Cloud AI helps you train and serve TensorFlow TFX pipelines seamlessly and at scale
Last week, at the TensorFlow Dev Summit, the TensorFlow team released new and updated components that integrate into the open source TFX Platform (TensorFlow eXtended). TFX components are a subset of the tools used inside Google to power hundreds of teams’ wide-ranging machine learning applications. They address critical challenges to successful deployment of machine learning (ML) applications in production, such as:
- The prevention of training-versus-serving skew
- Input data validation and quality checks
- Visualization of model performance on multiple slices of data
In this post, we‘ll explain how Google Cloud customers can use the TFX platform for their own ML applications, and deploy them at scale.
Cloud Dataflow as a serverless autoscaling execution engine for (Apache Beam-based) TFX components
The TensorFlow team authored TFX components using Apache Beam for distributed processing. You can run Beam natively on Google Cloud with Cloud Dataflow, a seamless autoscaling runtime that gives you access to large amounts of compute capability on-demand. Beam can also run in many other execution environments, including Apache Flink, both on-premises and in multi-cloud mode. When you run Beam pipelines on Cloud Dataflow—the execution environment they were designed for—you can access advanced optimization features such as Dataflow Shuffle that groups and joins datasets larger than 200 terabytes. The same team that designed and built MapReduce and Google Flume also created third-generation data runtime innovations like dynamic work rebalancing, batch and streaming unification, and runner-agnostic abstractions that exist today in Apache Beam.
Kubeflow Pipelines makes it easy to author, deploy, and manage TFX workflows
Kubeflow Pipelines, part of the popular Kubeflow open source project, helps you author, deploy and manage TFX workflows on Google Cloud. You can easily deploy Kubeflow on Google Kubernetes Engine (GKE), via the 1-click deploy process. It automatically configures and runs essential backend services, such as the orchestration service for workflows, and optionally the metadata backend that tracks information relevant to workflow runs and the corresponding artifacts that are consumed and produced. GKE provides essential enterprise capabilities for access control and security, as well as tooling for monitoring and metering.

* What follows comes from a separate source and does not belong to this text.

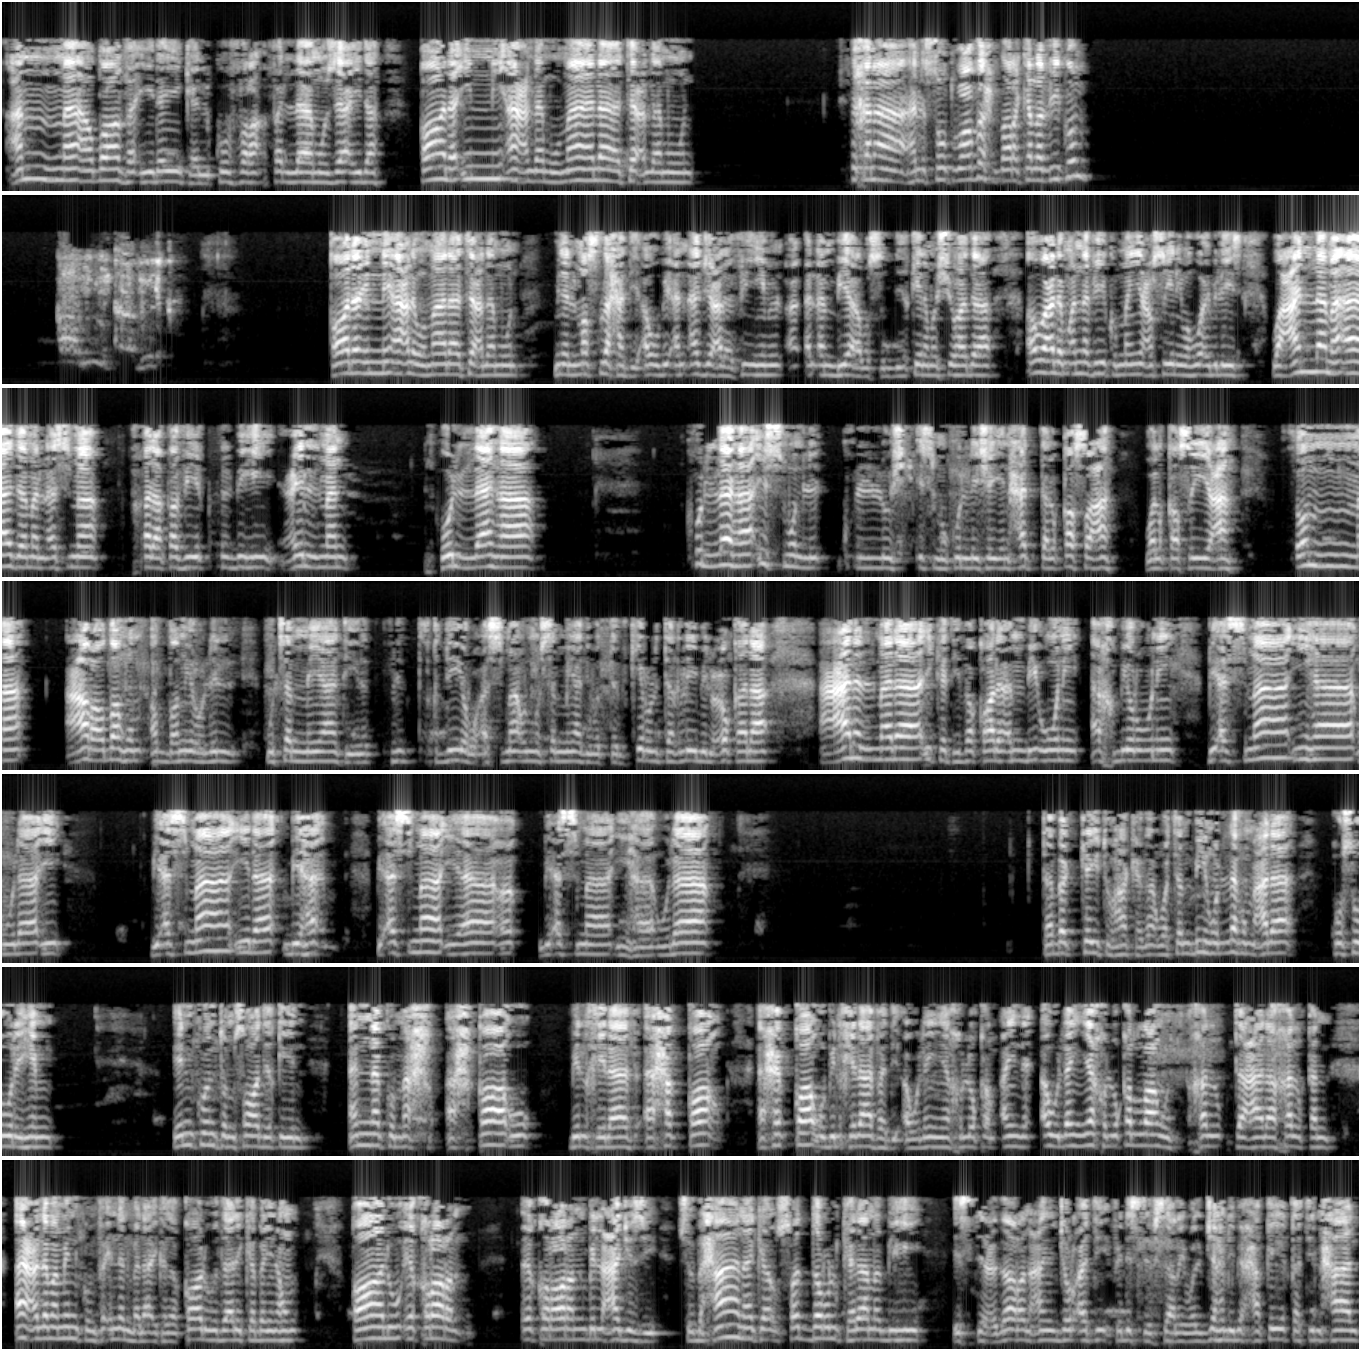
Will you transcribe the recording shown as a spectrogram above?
عما أضاف إليك الكفر فلا مزائدة قال إني أعلم ما لا تعلمون. شيخنا هل الصوت واضح؟ بارك الله فيكم. قال إني أعلم ما لا تعلمون من المصلحة أو بأن أجعل فيهم الأنبياء والصديقين والشهداء أو أعلم أن فيكم من يعصيني وهو إبليس وعلم آدم الأسماء خلق في قلبه علما كلها كلها اسم كل اسم كل شيء حتى القصعة والقصيعة. ثم عرضهم الضمير للمسميات للتقدير أسماء المسميات والتذكير لتغليب العقلاء على الملائكة. فقال أنبئوني أخبروني بأسماء هؤلاء بأسماء بأسماء بأسماء هؤلاء. تبكيت هكذا وتنبيه لهم على قصورهم. إن كنتم صادقين أنكم أحقاء بالخلاف أحقاء أحقاء بالخلافة أو لن يخلق أو لن يخلق الله خلق تعالى خلقا أعلم منكم فإن الملائكة قالوا ذلك بينهم. قالوا إقرارا إقرارا بالعجز. سبحانك صدروا الكلام به استعذارا عن الجرأة في الاستفسار والجهل بحقيقة الحال.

Thus, Google Cloud makes it easy for you to execute TFX workflows at considerable scale using:
The Kubeflow Pipelines UI shown in the above diagram makes it easy to visualize and track all executions. For deeper analysis of the metadata about component runs and artifacts, you can host a Jupyter notebook in the Kubeflow cluster, and query the metadata backend directly. You can refer to this sample notebook for more details.
At Google Cloud, we work to empower our customers with the same set of tools and technologies that we use internally across many Google businesses to build sophisticated ML workflows. To learn more about using TFX, please check out the TFX user guide, or learn how to integrate TFX pipelines into your existing Apache Beam workflows in this video.
Sam McVeety, Clemens Mewald, and Ajay Gopinathan also contributed to this post.